• What you should do: Pictures stay out, but every line of the data is copied exactly.

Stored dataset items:
--------
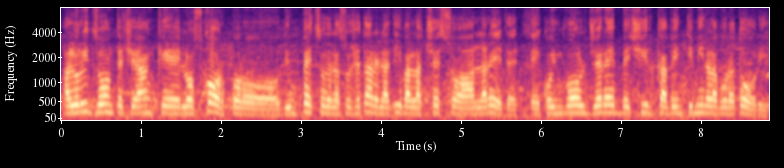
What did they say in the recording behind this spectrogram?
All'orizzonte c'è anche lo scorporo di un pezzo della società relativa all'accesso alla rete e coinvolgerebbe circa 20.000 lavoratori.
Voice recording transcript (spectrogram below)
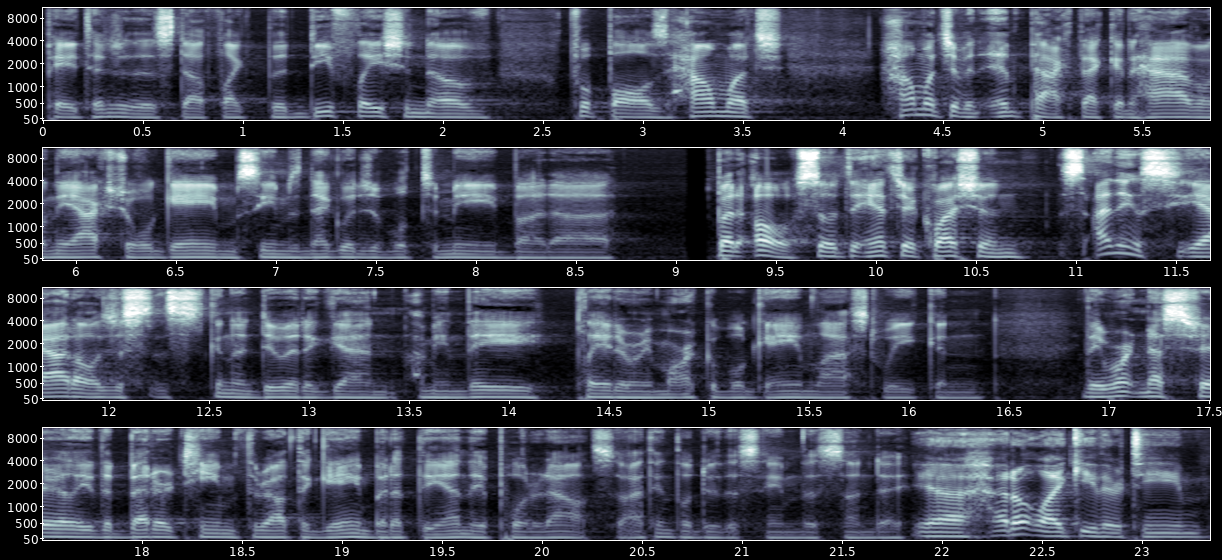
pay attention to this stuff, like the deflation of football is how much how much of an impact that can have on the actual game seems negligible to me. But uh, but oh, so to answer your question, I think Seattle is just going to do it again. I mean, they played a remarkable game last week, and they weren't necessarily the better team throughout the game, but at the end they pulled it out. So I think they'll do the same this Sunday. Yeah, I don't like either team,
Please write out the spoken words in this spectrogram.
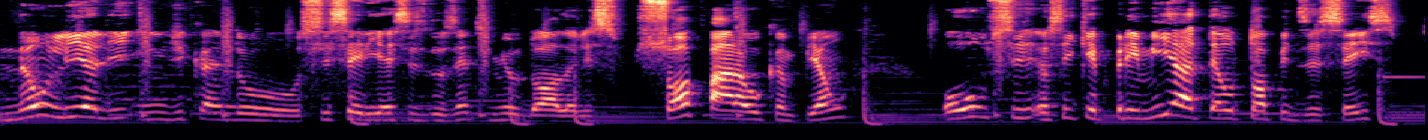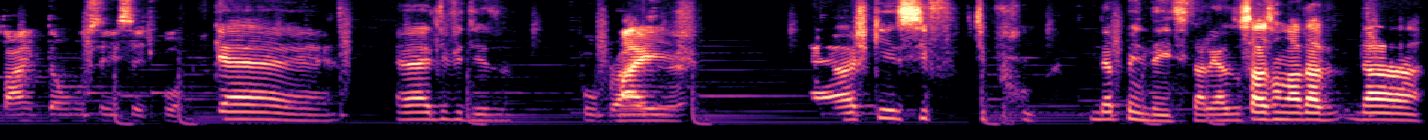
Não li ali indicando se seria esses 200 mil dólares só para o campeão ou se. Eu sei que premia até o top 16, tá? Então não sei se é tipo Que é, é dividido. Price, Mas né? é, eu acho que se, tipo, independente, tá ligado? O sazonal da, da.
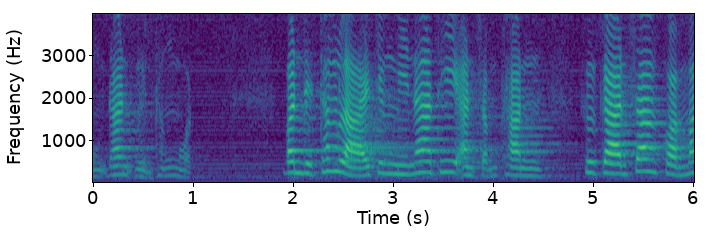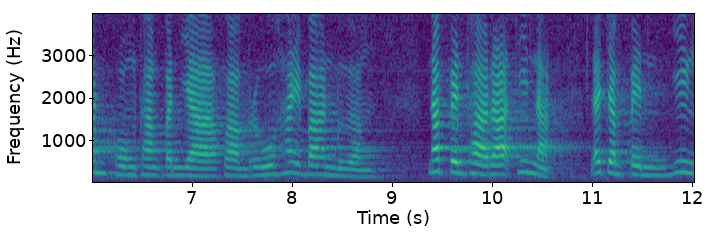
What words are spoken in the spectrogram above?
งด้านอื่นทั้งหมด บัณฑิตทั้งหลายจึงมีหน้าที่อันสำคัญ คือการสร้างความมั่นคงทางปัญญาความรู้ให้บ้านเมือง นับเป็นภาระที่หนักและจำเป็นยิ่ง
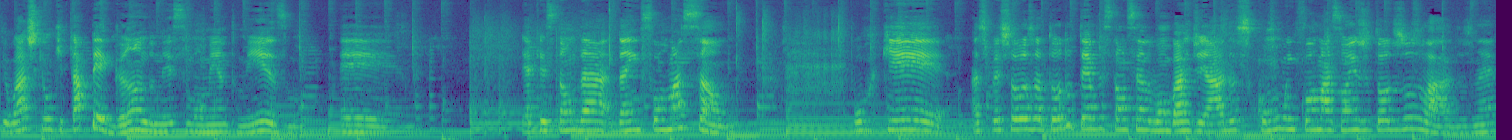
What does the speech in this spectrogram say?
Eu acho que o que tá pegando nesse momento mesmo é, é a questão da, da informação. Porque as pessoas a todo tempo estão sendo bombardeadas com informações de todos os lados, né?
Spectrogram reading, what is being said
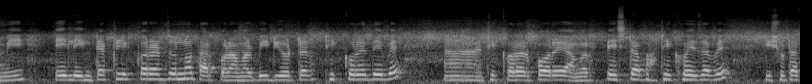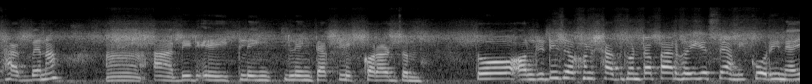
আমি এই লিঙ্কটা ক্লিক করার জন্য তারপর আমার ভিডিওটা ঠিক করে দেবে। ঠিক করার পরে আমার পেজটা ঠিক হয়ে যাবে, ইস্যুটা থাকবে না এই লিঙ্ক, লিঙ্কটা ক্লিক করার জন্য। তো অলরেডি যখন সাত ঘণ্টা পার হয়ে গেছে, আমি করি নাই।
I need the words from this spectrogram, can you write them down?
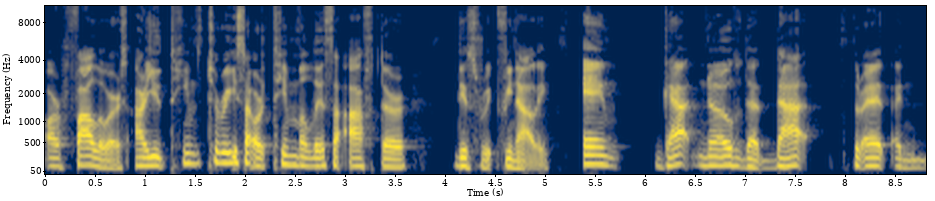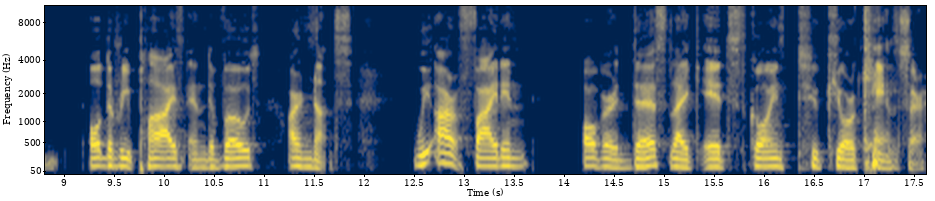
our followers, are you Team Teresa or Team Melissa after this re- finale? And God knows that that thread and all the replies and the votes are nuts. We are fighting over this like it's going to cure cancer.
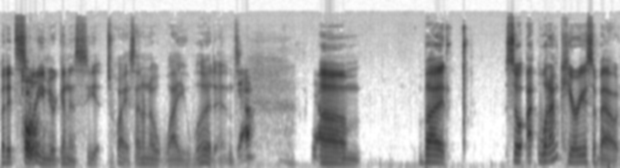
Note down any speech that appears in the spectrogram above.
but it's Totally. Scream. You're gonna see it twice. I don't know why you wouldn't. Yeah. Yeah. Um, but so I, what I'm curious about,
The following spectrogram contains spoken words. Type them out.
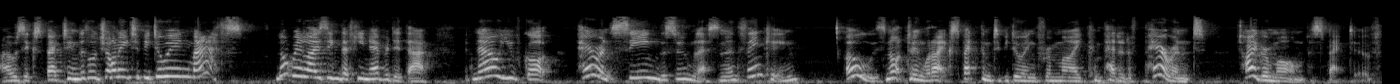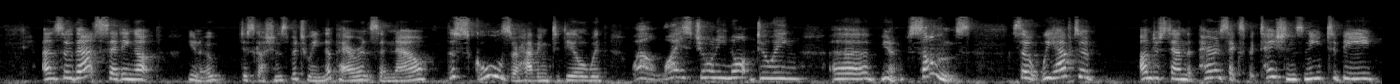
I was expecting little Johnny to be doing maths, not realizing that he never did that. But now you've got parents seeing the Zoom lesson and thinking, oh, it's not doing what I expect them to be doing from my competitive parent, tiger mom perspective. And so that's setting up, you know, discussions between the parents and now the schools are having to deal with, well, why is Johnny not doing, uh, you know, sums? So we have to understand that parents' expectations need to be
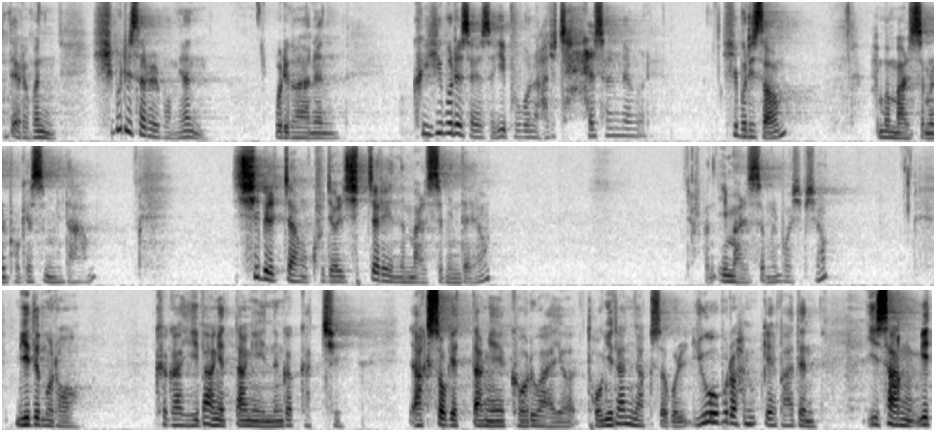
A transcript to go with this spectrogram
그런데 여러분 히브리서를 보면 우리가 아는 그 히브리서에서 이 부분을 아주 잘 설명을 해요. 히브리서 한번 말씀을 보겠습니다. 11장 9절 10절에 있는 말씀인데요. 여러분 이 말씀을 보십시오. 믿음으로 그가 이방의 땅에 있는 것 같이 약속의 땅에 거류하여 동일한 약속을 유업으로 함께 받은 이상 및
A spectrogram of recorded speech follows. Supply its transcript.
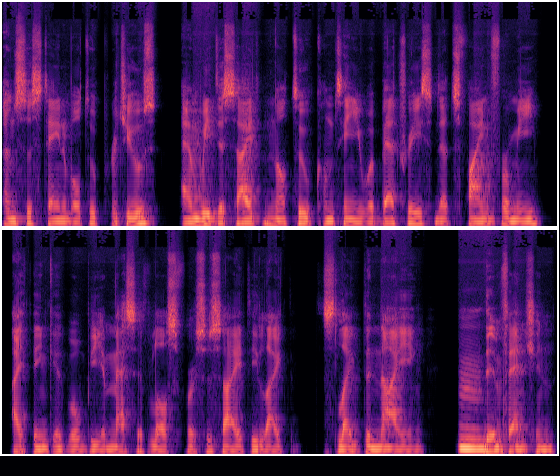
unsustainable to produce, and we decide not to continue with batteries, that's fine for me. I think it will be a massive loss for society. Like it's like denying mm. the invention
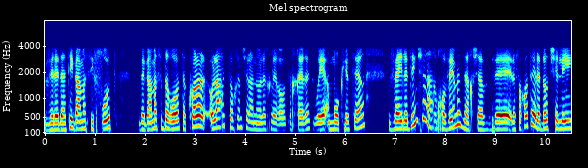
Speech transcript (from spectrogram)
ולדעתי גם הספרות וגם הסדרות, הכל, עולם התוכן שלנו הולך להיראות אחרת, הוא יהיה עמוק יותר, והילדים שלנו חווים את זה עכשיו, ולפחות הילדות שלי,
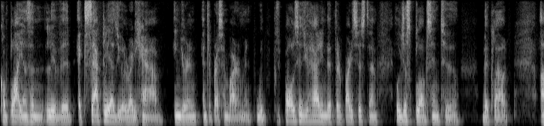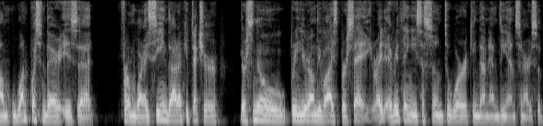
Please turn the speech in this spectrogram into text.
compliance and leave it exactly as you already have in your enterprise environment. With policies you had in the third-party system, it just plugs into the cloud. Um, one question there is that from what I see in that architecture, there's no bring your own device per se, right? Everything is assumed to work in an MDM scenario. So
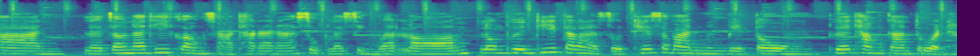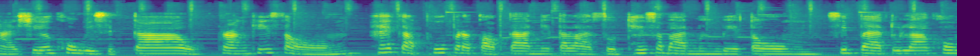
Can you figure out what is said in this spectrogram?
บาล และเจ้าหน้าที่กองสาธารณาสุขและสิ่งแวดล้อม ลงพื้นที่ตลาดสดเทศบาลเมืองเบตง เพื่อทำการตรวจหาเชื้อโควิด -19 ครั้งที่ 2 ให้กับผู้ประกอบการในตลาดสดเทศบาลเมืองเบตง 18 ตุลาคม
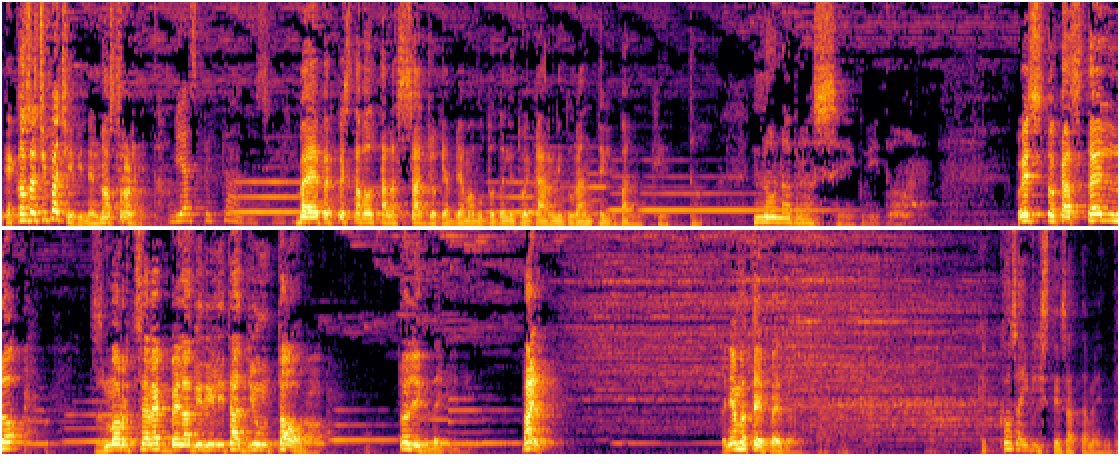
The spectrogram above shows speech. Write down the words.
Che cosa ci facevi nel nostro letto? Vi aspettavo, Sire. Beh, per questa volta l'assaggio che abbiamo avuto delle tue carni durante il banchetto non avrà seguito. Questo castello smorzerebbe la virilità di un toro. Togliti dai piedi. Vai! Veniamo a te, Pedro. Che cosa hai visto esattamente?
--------
• Exercise result:
What did they say in the recording behind this spectrogram?
All'orizzonte c'è anche lo scorporo di un pezzo della società relativa all'accesso alla rete e coinvolgerebbe circa 20.000 lavoratori.
Voice recording transcript (spectrogram below)
pay attention to this stuff, like the deflation of football is how much how much of an impact that can have on the actual game seems negligible to me. But uh, but oh, so to answer your question, I think Seattle is just going to do it again. I mean, they played a remarkable game last week, and they weren't necessarily the better team throughout the game, but at the end they pulled it out. So I think they'll do the same this Sunday. Yeah, I don't like either team,
Please write out the spoken words in this spectrogram.
Não li ali indicando se seria esses 200 mil dólares só para o campeão ou se. Eu sei que premia até o top 16, tá? Então não sei se é tipo Que é, é dividido. Price, Mas né? é, eu acho que se, tipo, independente, tá ligado? O sazonal da, da.
What words are spoken in the spectrogram above?
งด้านอื่นทั้งหมด บัณฑิตทั้งหลายจึงมีหน้าที่อันสำคัญ คือการสร้างความมั่นคงทางปัญญาความรู้ให้บ้านเมือง นับเป็นภาระที่หนักและจำเป็นยิ่ง
What does the speech in this spectrogram say?
Eu acho que o que tá pegando nesse momento mesmo é, é a questão da, da informação. Porque as pessoas a todo tempo estão sendo bombardeadas com informações de todos os lados, né?
Spectrogram reading, what is being said
আমি এই লিঙ্কটা ক্লিক করার জন্য তারপর আমার ভিডিওটা ঠিক করে দেবে। ঠিক করার পরে আমার পেজটা ঠিক হয়ে যাবে, ইস্যুটা থাকবে না এই লিঙ্ক, লিঙ্কটা ক্লিক করার জন্য। তো অলরেডি যখন সাত ঘণ্টা পার হয়ে গেছে, আমি করি নাই।
I need the words from this spectrogram, can you write them down?
our followers, are you Team Teresa or Team Melissa after this re- finale? And God knows that that thread and all the replies and the votes are nuts. We are fighting over this like it's going to cure cancer.
Note down any speech that appears in the spectrogram above.
but it's Totally. Scream. You're gonna see it twice. I don't know why you wouldn't. Yeah. Yeah. Um, but so I, what I'm curious about,
The following spectrogram contains spoken words. Type them out.
I was expecting little Johnny to be doing maths, not realizing that he never did that. But now you've got parents seeing the Zoom lesson and thinking, oh, it's not doing what I expect them to be doing from my competitive parent, tiger mom perspective. And so that's setting up, you know, discussions between the parents and now the schools are having to deal with, well, why is Johnny not doing, uh, you know, sums? So we have to understand that parents' expectations need to be
A transcript to go with this spectrogram
그런데 여러분 히브리서를 보면 우리가 아는 그 히브리서에서 이 부분을 아주 잘 설명을 해요. 히브리서 한번 말씀을 보겠습니다. 11장 9절 10절에 있는 말씀인데요. 여러분 이 말씀을 보십시오. 믿음으로 그가 이방의 땅에 있는 것 같이 약속의 땅에 거류하여 동일한 약속을 유업으로 함께 받은 이상 및
A spectrogram of recorded speech follows. Supply its transcript.
unsustainable to produce, and we decide not to continue with batteries, that's fine for me. I think it will be a massive loss for society. Like it's like denying mm. the invention
Speech transcript (from spectrogram)
ולדעתי גם הספרות וגם הסדרות, הכל, עולם התוכן שלנו הולך להיראות אחרת, הוא יהיה עמוק יותר, והילדים שלנו חווים את זה עכשיו, ולפחות הילדות שלי,
Please turn the speech in this spectrogram into text.
compliance and leave it exactly as you already have in your enterprise environment. With policies you had in the third-party system, it just plugs into the cloud. Um, one question there is that from what I see in that architecture, there's no bring your own device per se, right? Everything is assumed to work in an MDM scenario. So
Can you figure out what is said in this spectrogram?
บาล และเจ้าหน้าที่กองสาธารณาสุขและสิ่งแวดล้อม ลงพื้นที่ตลาดสดเทศบาลเมืองเบตง เพื่อทำการตรวจหาเชื้อโควิด -19 ครั้งที่ 2 ให้กับผู้ประกอบการในตลาดสดเทศบาลเมืองเบตง 18 ตุลาคม
The spectrogram above shows speech. Write down the words.
Che cosa ci facevi nel nostro letto? Vi aspettavo, Sire. Beh, per questa volta l'assaggio che abbiamo avuto delle tue carni durante il banchetto non avrà seguito. Questo castello smorzerebbe la virilità di un toro. Togliti dai piedi. Vai! Veniamo a te, Pedro. Che cosa hai visto esattamente?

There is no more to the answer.